Immersion language learning presents all kinds of challenges, from figuring out housing and making new friends, to getting a haircut and buying groceries. Nothing is easy when you first move to a new country.

At the end of the day, distraught and soured by my hair crisis, I ask myself if I still want to learn Chinese. So far, the answer remains a firm yes.

How To Answer The Phone In Chinese

Brian talking on the phone

(Photo credit: CurlyYu)

If you live in Taiwan, it doesn’t take long to figure out how to answer the phone in Chinese.

Mobile phones are constantly ringing and Taiwanese people always seem to answer regardless of the public situation they are in.

Eating out with friends? Riding the MRT? In line at the supermarket? You will undoubtedly hear 喂”Wéi?” as someone puts a phone to their ear.

I’ve gotten good at answering the phone in Chinese. In fact, a few times I’ve been told by the startled person on the other end they thought they called the wrong person because I sounded like a native speaker!

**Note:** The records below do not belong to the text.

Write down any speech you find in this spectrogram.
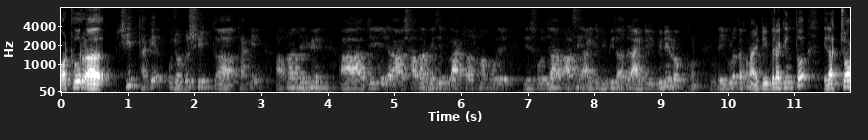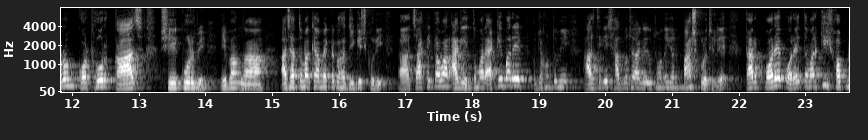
কঠোর শীত থাকে প্রচণ্ড শীত থাকে। আপনারা দেখবেন যে সাদা বেশি ব্ল্যাক চশমা পরে যে সোলজার আছে আইটিবিপি তাদের আইটিবিপিরই লক্ষণ। এইগুলো তখন আইটিবিপিরা কিন্তু এরা চরম কঠোর কাজ সে করবে। এবং আচ্ছা তোমাকে আমি একটা কথা জিজ্ঞেস করি চাকরি পাওয়ার আগে তোমার একেবারে যখন তুমি আজ থেকে সাত বছর আগে উচ্চ মাধ্যমিক যখন পাশ করেছিলে তার পরে পরে তোমার কি স্বপ্ন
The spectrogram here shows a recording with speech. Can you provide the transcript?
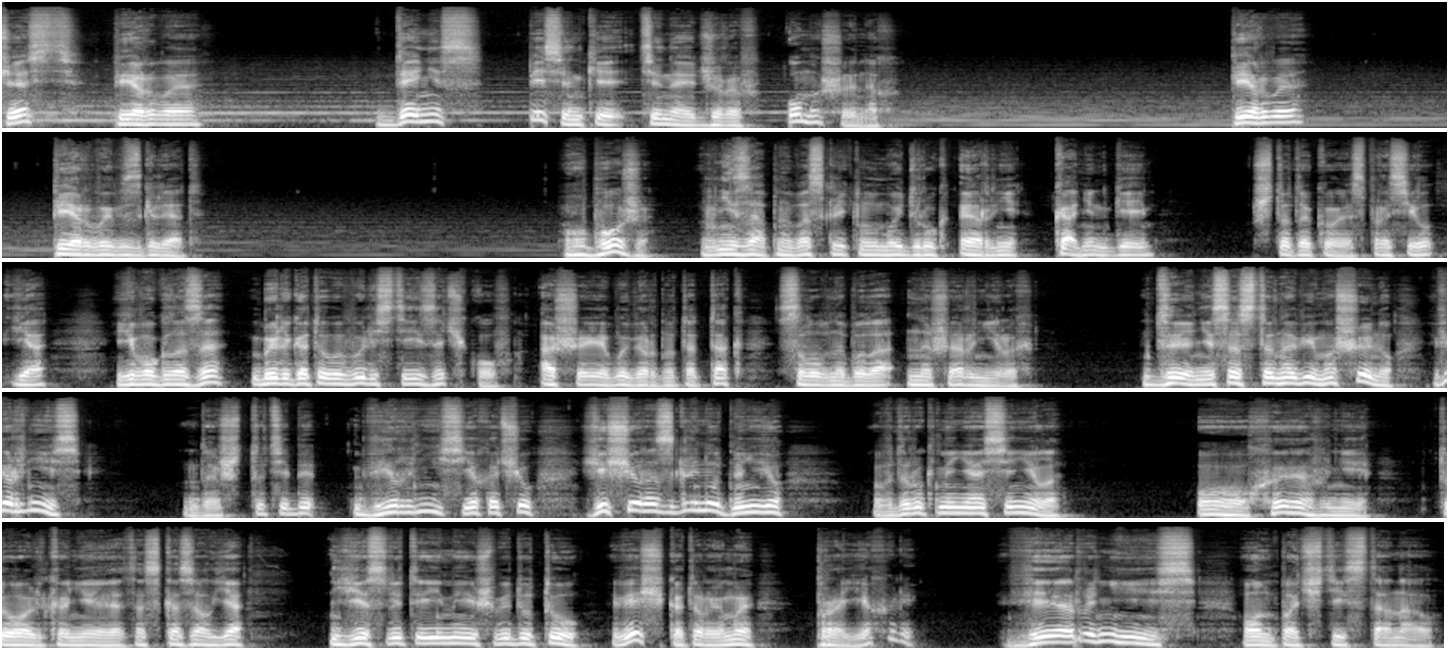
Часть первая. Деннис. Песенки тинейджеров о машинах. Первое. Первый взгляд. «О, Боже!» — внезапно воскликнул мой друг Эрни Каннингейм. «Что такое?» — спросил я. Его глаза были готовы вылезти из очков, а шея вывернута так, словно была на шарнирах. «Деннис, останови машину! Вернись!» «Да что тебе? Вернись, я хочу еще раз взглянуть на нее!» Вдруг меня осенило. «Ох, Эрни, только не это!» — сказал я. «Если ты имеешь в виду ту вещь, которую мы проехали?» «Вернись!» — он почти стонал.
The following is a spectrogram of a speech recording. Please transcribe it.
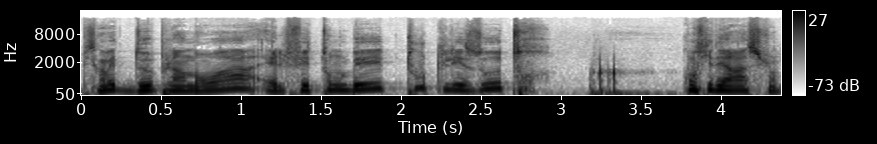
puisqu'en fait de plein droit, elle fait tomber toutes les autres considération.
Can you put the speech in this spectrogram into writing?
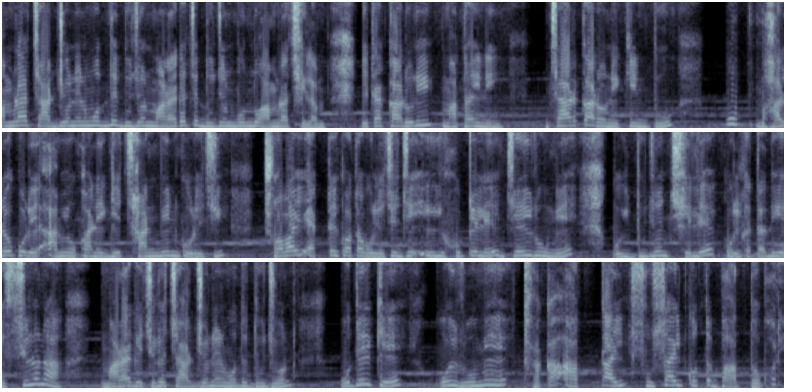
আমরা চারজনের মধ্যে দুজন মারা গেছে, দুজন বন্ধু আমরা ছিলাম। এটা কারোরই মাথায় নেই। যার কারণে কিন্তু খুব ভালো করে আমি ওখানে গিয়ে ছানবিন করেছি। সবাই একটাই কথা বলেছে যে এই হোটেলে যেই রুমে ওই দুজন ছেলে কলকাতা দিয়ে এসেছিল না, মারা গেছিল চারজনের মধ্যে দুজন, ওদেরকে ওই রুমে থাকা আত্মাই সুসাইড করতে বাধ্য করে।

But immediately after I say 喂 Wéi, it all falls apart and I can’t keep up the facade. Not yet anyway.

Here is some useful phone vocabulary.

  • 喂 Wéi hello (phone greeting)
  • 電話 Diànhuà telephone
  • 手機 Shǒujī mobile phone
  • 電話號碼 Diànhuà hàomǎ phone number
  • 接電話 Jiē diànhuà answer the phone
  • 請等一下 Qǐng děng yīxià please wait a moment
  • 打錯了 Dǎ cuòle call the wrong number

A Common Dilemma For English Speakers, And What To Do About It!

Flower seller

(Photo credit: ll_browneyes_ll)

I received a great deal of suggestions both on the blog and on Facebook in response to my recent post The Single Most Difficult Thing About Learning Chinese. The post was my supplication for advice on how to get Taiwanese people, who are all too eager to practice their English, to speak to me in Chinese.

This is a summary of your advice.

  • Pretend you don’t speak English.
  • Refuse to speak English unless hired for pay as a teacher or tutor.
  • Set clear expectations with language exchange partners and dismiss the session if the partner is non-compliant.
  • Hire a paid Chinese tutor whose job is to speak only Chinese.
  • Move to the countryside where fewer people speak English.
  • Live with or spend time with elders who do not speak English.
  • Speak Chinese no matter what language people are speaking to you.
  • Find a Taiwanese girlfriend / boyfriend.
  • Speak Chinese to shopkeepers and people in the street who don’t speak English.

Some of these measures may seem extreme or rude, however consider this. When you move to a foreign country to learn a language, you invest a ton of time, resources, and effort into your language learning endeavor. You make huge sacrifices to seek an immersion experience. Justifiably, you expect to have opportunities to practice your target language.

Because English has become the language of business and opportunity, there is an ever-growing demand for it. As native a English speaker living abroad trying to learn your new country’s language, you will be forced to be more tenacious and seek creative solutions to the English dilemma.

Now it’s my turn to administer advice: Don’t give up! Don’t become complacent and yield to the desires of others. Make your language learning your number one priority, and structure your life accordingly. Good luck!